YOUR OBJECTIVE:
Return every line of the data below exactly, but do not include the images.

(SUPPLIED ENTRIES begins)

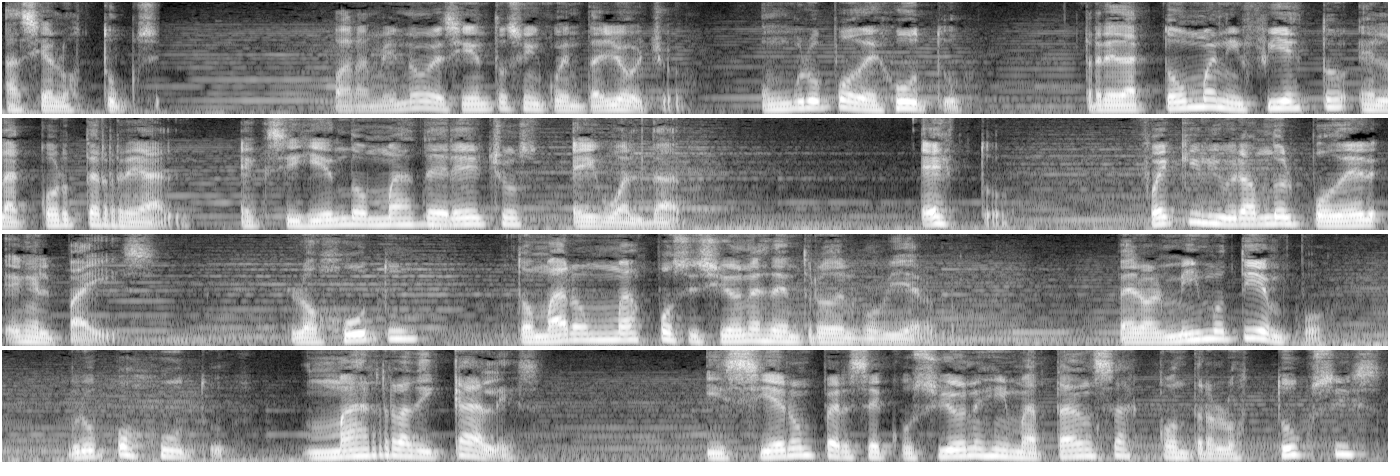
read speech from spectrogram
hacia los Tutsis. Para 1958, un grupo de Hutus redactó un manifiesto en la Corte Real exigiendo más derechos e igualdad. Esto fue equilibrando el poder en el país. Los Hutus tomaron más posiciones dentro del gobierno, pero al mismo tiempo, grupos Hutus más radicales hicieron persecuciones y matanzas contra los Tutsis,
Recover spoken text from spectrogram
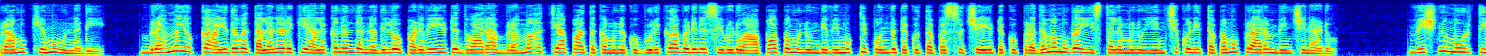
ప్రాముఖ్యము ఉన్నది. బ్రహ్మ యొక్క ఐదవ తలనరకి అలకనంద నదిలో పడవేయుట ద్వారా బ్రహ్మహత్యాపాతకమునకు గురికాబడిన శివుడు ఆపాపము నుండి విముక్తి పొందుటకు తపస్సు చేయుటకు ప్రథమముగా ఈ స్థలమును ఎంచుకుని తపము ప్రారంభించినాడు. విష్ణుమూర్తి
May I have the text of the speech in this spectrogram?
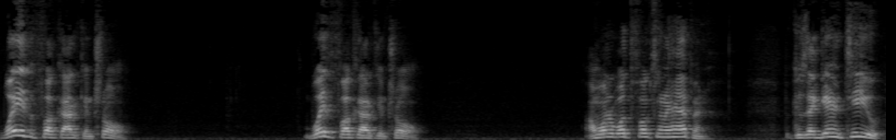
Way the fuck out of control. Way the fuck out of control. I wonder what the fuck's gonna happen. Because I guarantee you,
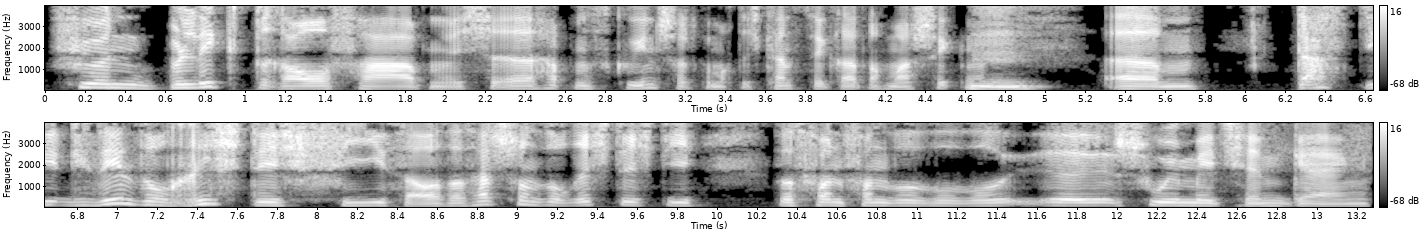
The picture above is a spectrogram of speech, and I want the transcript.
für einen Blick drauf haben. Ich äh, habe einen Screenshot gemacht. Ich kann es dir gerade noch mal schicken. Mhm. Ähm, das die die sehen so richtig fies aus. Das hat schon so richtig die das von von so so so äh, Schulmädchen Gang.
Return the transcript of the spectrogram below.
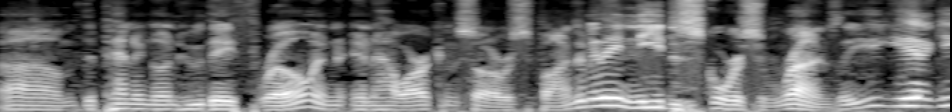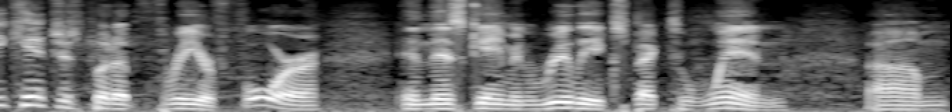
um, depending on who they throw and, and how Arkansas responds. I mean, they need to score some runs. You, you, you can't just put up three or four in this game and really expect to win. Um,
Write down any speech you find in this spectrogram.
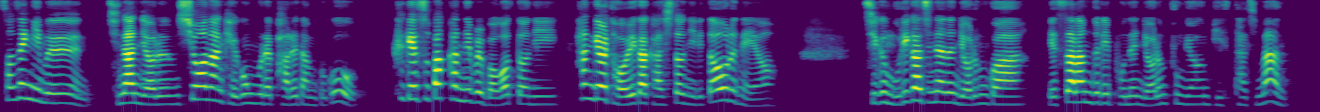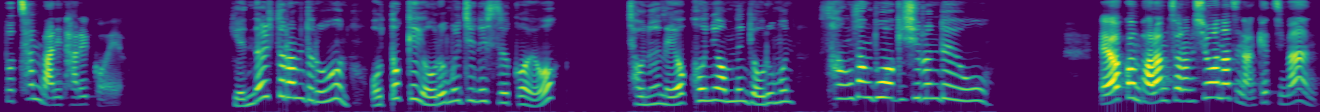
선생님은 지난 여름 시원한 계곡물에 발을 담그고 크게 수박 한 입을 먹었더니 한결 더위가 가시던 일이 떠오르네요. 지금 우리가 지내는 여름과 옛사람들이 보낸 여름 풍경은 비슷하지만 또 참 많이 다를 거예요. 옛날 사람들은 어떻게 여름을 지냈을까요? 저는 에어컨이 없는 여름은 상상도 하기 싫은데요. 에어컨 바람처럼 시원하진 않겠지만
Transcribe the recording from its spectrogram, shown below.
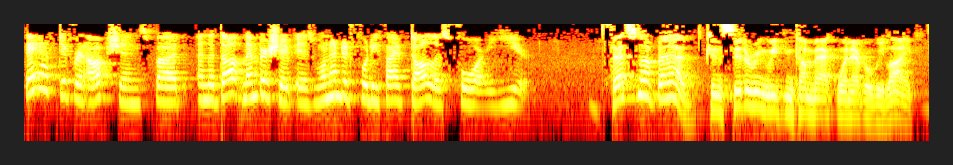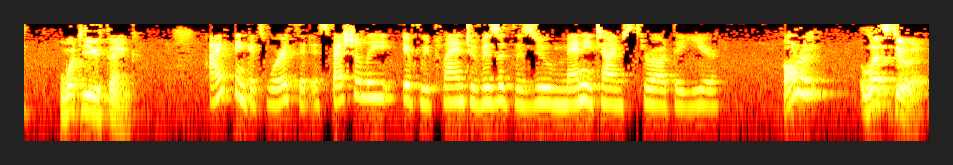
They have different options, but an adult membership is $145 for a year. That's not bad, considering we can come back whenever we like. What do you think? I think it's worth it, especially if we plan to visit the zoo many times throughout the year. All right, let's do it.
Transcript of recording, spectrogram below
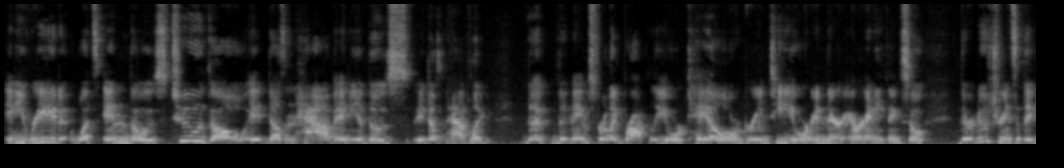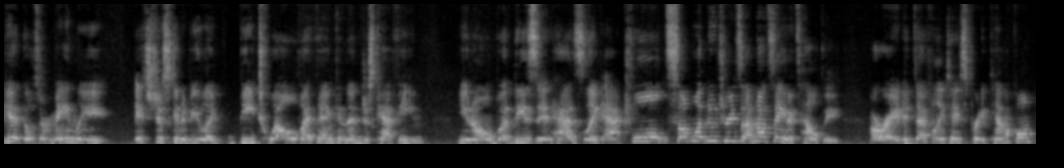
if you read what's in those two though it doesn't have any of those it doesn't have like the the names for like broccoli or kale or green tea or in there or anything so their nutrients that they get those are mainly it's just going to be like B12, I think, and then just caffeine. You know, but these, it has like actual somewhat nutrients. I'm not saying it's healthy. Alright, it definitely tastes pretty chemical,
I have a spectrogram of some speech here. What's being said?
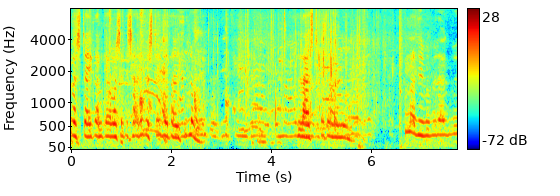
পাঁচটায় কালকে আমার সাথে সাড়ে পাঁচটায় কথা হয়েছিল। লাস্ট কথা হয়নি। যেভাবে রাখবে।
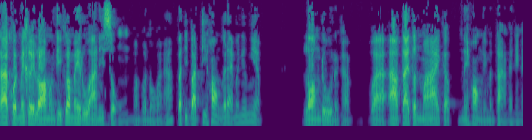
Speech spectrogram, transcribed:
ถ้าคนไม่เคยลองบางทีก็ไม่รู้อานิสงส์บางคนบอกว่าอ้าปฏิบัติที่ห้องก็ได้มันเงียบๆลองดูนะครับ ว่าอ้าวใต้ต้นไม้กับในห้องนี้มันต่างกันยังไง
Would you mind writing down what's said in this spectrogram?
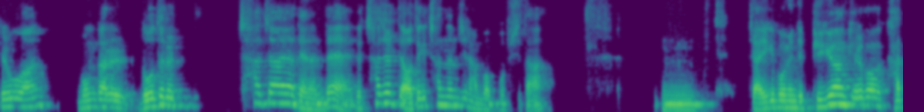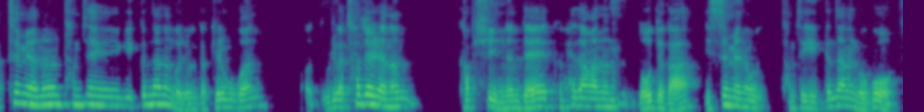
결국은 뭔가를 노드를 찾아야 되는데 그 찾을 때 어떻게 찾는지를 한번 봅시다. 음, 자, 여기 보면 이제 비교한 결과가 같으면은 탐색이 끝나는 거죠. 그러니까 결국은 어, 우리가 찾으려는 값이 있는데 그 해당하는 노드가 있으면 탐색이 끝나는 거고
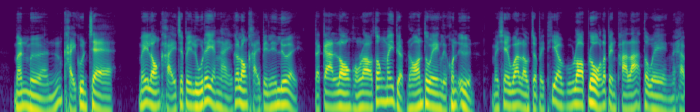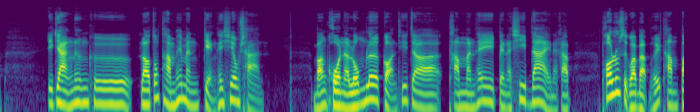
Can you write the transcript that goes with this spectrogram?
ๆ มันเหมือนไขกุญแจ ไม่ลองไขจะไปรู้ได้ยังไง ก็ลองไขไปเรื่อยๆ แต่การลองของเราต้องไม่เดือดร้อนตัวเองหรือคนอื่น ไม่ใช่ว่าเราจะไปเที่ยวรอบโลกแล้วเป็นภาระตัวเองนะครับ อีกอย่างหนึ่งคือเราต้องทำให้มันเก่งให้เชี่ยวชาญ บางคนอะล้มเลิกก่อนที่จะทำมันให้เป็นอาชีพได้นะครับเพราะรู้สึกว่าแบบเฮ้ยทำไป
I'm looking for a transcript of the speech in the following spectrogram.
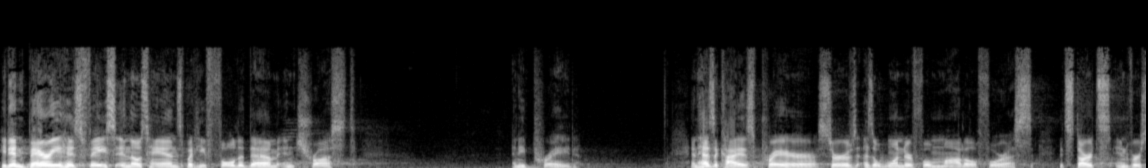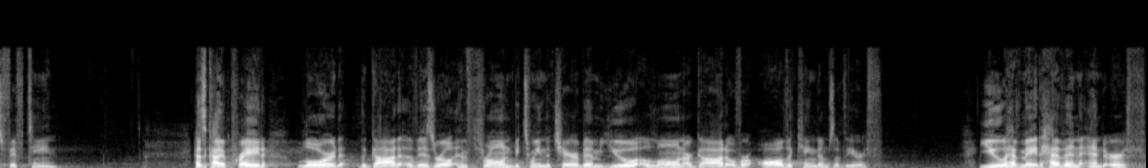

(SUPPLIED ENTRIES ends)

WRITTEN SOLUTION:
read speech from spectrogram
hacia los Tutsis. Para 1958, un grupo de Hutus redactó un manifiesto en la Corte Real exigiendo más derechos e igualdad. Esto fue equilibrando el poder en el país. Los Hutus tomaron más posiciones dentro del gobierno, pero al mismo tiempo, grupos Hutus más radicales hicieron persecuciones y matanzas contra los Tutsis,
Recover spoken text from spectrogram
ప్రాముఖ్యము ఉన్నది. బ్రహ్మ యొక్క ఐదవ తలనరకి అలకనంద నదిలో పడవేయుట ద్వారా బ్రహ్మహత్యాపాతకమునకు గురికాబడిన శివుడు ఆపాపము నుండి విముక్తి పొందుటకు తపస్సు చేయుటకు ప్రథమముగా ఈ స్థలమును ఎంచుకుని తపము ప్రారంభించినాడు. విష్ణుమూర్తి
May I have the text of the speech in this spectrogram?
Way the fuck out of control. Way the fuck out of control. I wonder what the fuck's gonna happen. Because I guarantee you,
The picture above is a spectrogram of speech, and I want the transcript.
für einen Blick drauf haben. Ich äh, habe einen Screenshot gemacht. Ich kann es dir gerade noch mal schicken. Mhm. Ähm, das die die sehen so richtig fies aus. Das hat schon so richtig die das von von so so so äh, Schulmädchen Gang.
Return the transcript of the spectrogram below.
um, depending on who they throw and, and how Arkansas responds. I mean, they need to score some runs. You, you, you can't just put up three or four in this game and really expect to win. Um,
Write down any speech you find in this spectrogram.
선생님은 지난 여름 시원한 계곡물에 발을 담그고 크게 수박 한 입을 먹었더니 한결 더위가 가시던 일이 떠오르네요. 지금 우리가 지내는 여름과 옛사람들이 보낸 여름 풍경은 비슷하지만 또 참 많이 다를 거예요. 옛날 사람들은 어떻게 여름을 지냈을까요? 저는 에어컨이 없는 여름은 상상도 하기 싫은데요. 에어컨 바람처럼 시원하진 않겠지만
Transcribe the recording from its spectrogram, shown below.
They have different options, but an adult membership is $145 for a year. That's not bad, considering we can come back whenever we like. What do you think? I think it's worth it, especially if we plan to visit the zoo many times throughout the year. All right, let's do it.
Transcript of recording, spectrogram below
if you read what's in those two though it doesn't have any of those it doesn't have like the the names for like broccoli or kale or green tea or in there or anything so their nutrients that they get those are mainly it's just going to be like B12, I think, and then just caffeine. You know, but these, it has like actual somewhat nutrients. I'm not saying it's healthy. Alright, it definitely tastes pretty chemical,
I have a spectrogram of some speech here. What's being said?
পাঁচটায় কালকে আমার সাথে সাড়ে পাঁচটায় কথা হয়েছিল। লাস্ট কথা হয়নি। যেভাবে রাখবে।
Speech spectrogram, transcribed:
ถ้าคนไม่เคยลองบางทีก็ไม่รู้อานิสงส์บางคนบอกว่าอ้าปฏิบัติที่ห้องก็ได้มันเงียบๆลองดูนะครับ ว่าอ้าวใต้ต้นไม้กับในห้องนี้มันต่างกันยังไง
Would you mind writing down what's said in this spectrogram?
결국은 뭔가를 노드를 찾아야 되는데 그 찾을 때 어떻게 찾는지를 한번 봅시다. 음, 자, 여기 보면 이제 비교한 결과가 같으면은 탐색이 끝나는 거죠. 그러니까 결국은 어, 우리가 찾으려는 값이 있는데 그 해당하는 노드가 있으면 탐색이 끝나는 거고
Can you write the transcript that goes with this spectrogram?
ๆ มันเหมือนไขกุญแจ ไม่ลองไขจะไปรู้ได้ยังไง ก็ลองไขไปเรื่อยๆ แต่การลองของเราต้องไม่เดือดร้อนตัวเองหรือคนอื่น ไม่ใช่ว่าเราจะไปเที่ยวรอบโลกแล้วเป็นภาระตัวเองนะครับ อีกอย่างหนึ่งคือเราต้องทำให้มันเก่งให้เชี่ยวชาญ บางคนอะล้มเลิกก่อนที่จะทำมันให้เป็นอาชีพได้นะครับเพราะรู้สึกว่าแบบเฮ้ยทำไป
I'm looking for a transcript of the speech in the following spectrogram.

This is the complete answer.